Heaney never gives in to malice pure and simple, however, and one keeps returning to the sense of his openness to many different types of literary experience. His most telling rebukes are aimed at trends in contemporary criticism which are producing a narrowing of the reader’s arteries. Here is his sturdy defence of the “untrammelled climb” of Marlowe’s verse in Tamburlaine: “Though I have learned to place this poetry’s expansionist drive in the context of nascent English imperialism, I am still grateful for the enlargements it offered, the soaring orchestration, the roll-call of place names and of figures from classical mythology. . . It is necessary to find a way of treating the marvellously aspiring note of his work as something more than a set of discourses to be unmasked.”
Heaney’s religious Redress
For Seamus Heaney, as it is for many who originate from Northern Ireland, religion is closely allied to politics. Heaney’s religious ideals, however, extend beyond the divisiveness of sectarianism, and stem from the desire for unity, balance and redress. He finds these religious and social ideals voiced by Simone Weil, the religious writer and social activist. The religious nature of Heaney’s early poems originates in part from his regard for the landscape as a sacramental book that offers an alternative reality beyond the covert level of meaning. By naming or renaming a place, one has written or rewritten one’s meanings onto it, endowing it with an alternative reality. Hence, the first task of historical redress is to recover the poet’s alternative or Celtic heritage beneath the Anglicisation of place names. The second task, which balances and interrogates the first, is to seek out the linguistic heritage shared by the Celts and their British colonisers. Heaney’s etymological endeavours, therefore, work to uncover and unite the different and yet interrelated cultural identities of Ireland and Northern Ireland. Likewise, his desire for equilibrium enables him to reread and interrogate the wounded text-bodies of sectarian ‘martyrs’, thereby challenging their apotheosis. He compares the poet to a medieval poet-scribe whose function was to negotiate between two differing visions of reality, the ‘pagan’ and the Christian. Similarly, he believes the present-day poet may offer the middle way of peace and redress.

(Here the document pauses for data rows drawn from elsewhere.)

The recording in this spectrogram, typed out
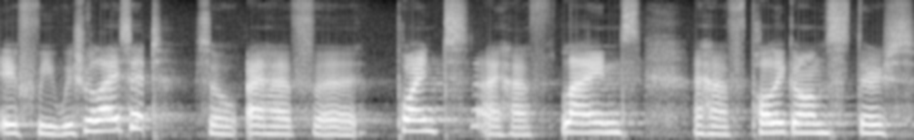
if we visualize it. So I have uh, points, I have lines, I have polygons. There's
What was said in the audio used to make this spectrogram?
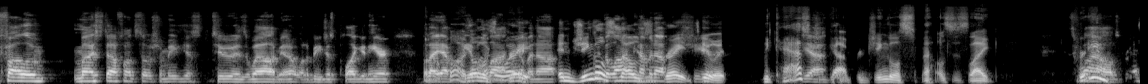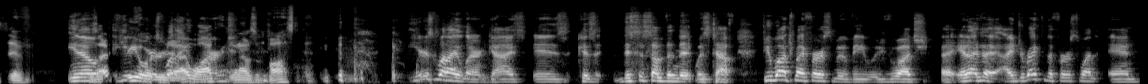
follow my stuff on social media too as well. I mean, I don't want to be just plugging here, but I have, we a No, this is lot great. coming up. And Jingle There's a lot Smells is great too. It the cast Yeah. you got for Jingle Smells is like It's pretty wild. impressive. You know, I pre-ordered. I I watched learned. when I was in Boston. here's what I learned, guys, is because this is something that was tough. If you watch my first movie, if you watch, uh, and I, I directed the first one and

Heaney is a great critic because he is a great reader, ever alert to “minor points of major importance”. He speaks of “the immaculate ballet of courtesy and equilibrium” in that poem of Herbert which begins “Love bade me welcome: yet my soul drew back”; he writes of Clare’s “totally alert love for the one-thing-after-anotherness of the world”. The humanist theme of the great essay comparing the attitudes of Larkin and Yeats to death has already been much commented upon, but not its beautiful sensitivity to the contrast between the rooks of Yeats’s cold heaven, Hopkins’s dapple-dawn-drawn falcon, the carolings of Hardy’s darkling thrush, and the silence of the birds in Larkin’s dawn-song. Here is where the poet-critic does his real work. Reading Heaney on poetry makes one want to say with George Herbert, one of the poets celebrated in these lectures, “I once more smell the dew and rain, /and relish versing”.